It’s essential to never try to run through more than a moderate pain in a muscle, bone, or joint. Toughness and determination are good qualities, but disrespecting pain altogether will lead to serious injuries that may take a long time to fix.

Dizziness, light-headedness, confusion and blurred vision are symptoms of heat illness and severe dehydration. It’s your body telling you (not asking anymore) to stop and recover.

Persistent fatigue, declining performance, lasting muscle soreness, and low motivation are signs of overtraining, and the only right thing to do in those circumstances is to take a break. It may be a day or may be more than that.

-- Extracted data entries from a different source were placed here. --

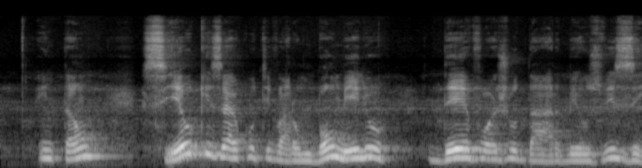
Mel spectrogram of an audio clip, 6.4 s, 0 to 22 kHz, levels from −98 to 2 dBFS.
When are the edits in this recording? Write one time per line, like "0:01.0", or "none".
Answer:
none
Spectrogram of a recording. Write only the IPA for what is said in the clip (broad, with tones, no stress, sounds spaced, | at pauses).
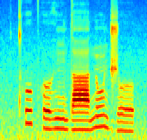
tʰ u˦ pʰ ʊ˨ ɣ ĩ˨ d aː˨ n ũ˦ d͡ʒ ʊ˨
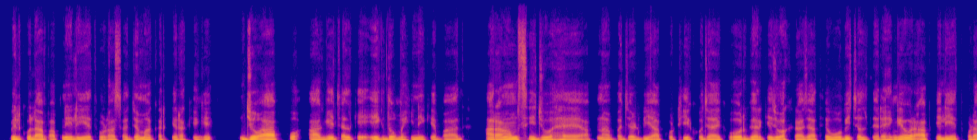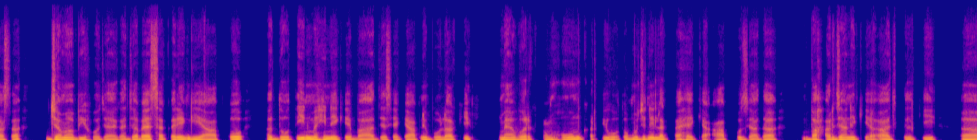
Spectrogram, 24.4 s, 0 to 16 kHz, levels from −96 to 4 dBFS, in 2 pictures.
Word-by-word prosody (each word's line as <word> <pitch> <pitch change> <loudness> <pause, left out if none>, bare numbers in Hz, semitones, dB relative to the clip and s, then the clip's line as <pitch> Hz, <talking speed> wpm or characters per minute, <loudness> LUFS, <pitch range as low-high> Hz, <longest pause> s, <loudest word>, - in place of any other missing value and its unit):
बिल्कुल 140 +2 +3
आप 130 -1 +1
अपने 115 -2 0
लिए 105 0 +1
थोड़ा-सा 105 0 -5
जमा 95 +5 +1
करके 105 -3 -7
रखेंगे, 100 - -4 0.4
जो 145 +5 +5
आपको 150 0 +3 0.2
आगे 115 +6 +1
चल 135 -5 -1
के 125 - -6 0.2
1-2 135 +3 +2
महीने 110 -4 -1
के 105 +1 -7
बाद 95 +7 -6 0.3
आराम 120 +6 +4
से 135 - 0
जो 115 0 +3
है 100 +2 -1
अपना 95 +1 -5
बजट 115 +5 -2
भी 125 - 0
आपको 100 +1 -7
ठीक 115 +2 -3
हो 105 - -2
जाएगा 105 +3 -2
और 135 0 +5
घर 120 -3 +2
के 120 +2 -2
जो 115 -1 +3
अख़राजात 105 +3 -2
है 140 - +3
वो 120 -1 +3
भी 145 - +4
चलते 110 -9 -3
रहेंगे 90 +10 +1
और 180 +1 +4
आपके 140 -2 -1
लिए 130 +3 +2
थोड़ा-सा 125 +2 -3 0.4
जमा 120 -1 +7
भी - - +3
हो 85 - -5
जाएगा, 85 -1 -4
जब 125 +10 0
ऐसा 135 +2 +4
करेंगी 135 0 +3
आपको 120 +5 +1
2-3 115 +8 +5
महीने 135 +4 +5
के 130 -3 -2
बाद 85 +1 -2
जैसे 110 +3 -4
कि 120 +1 -6
आपने 115 +1 -1
बोला 120 +6 +1
की 135 +3 -5 0.4
मैं 110 0 +4
वर्क 125 +2 +2
फ्रॉम 135 -4 -2
होम 140 +6 +4
करती 125 -6 -7
हूँ, 110 +2 0
तो 140 +2 -5
मुझे 135 -1 +1
नहीं 165 +2 +4
लगता 140 -6 0
है 100 -1 -1
कि - - -9
आपको 115 +2 -5
ज़्यादा 100 0 -2 0.5
बाहर 110 +3 0
जाने 115 -1 +4
की 115 - -11
आजकल 95 +2 -3
की 100 +1 -3 0.4
अ, - - +2
115 Hz, 195 wpm, -23 LUFS, 105-135 Hz, 0.5 s, जमा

It’s now well understood that you don’t slow down because your muscles have reached their limit, but because your subconscious mind believe that you should slow down because it is worried that your muscles will be damaged soon.¬†Anything that makes your mind believe that limit is not near will allow you to go longer. Self suggestion, reevaluation of the circumstances, new mental models can change that.¬†I like to remember at the beginning of every run about how good I feel at the end of every run, regardless of how bad I felt in the beginning or during it.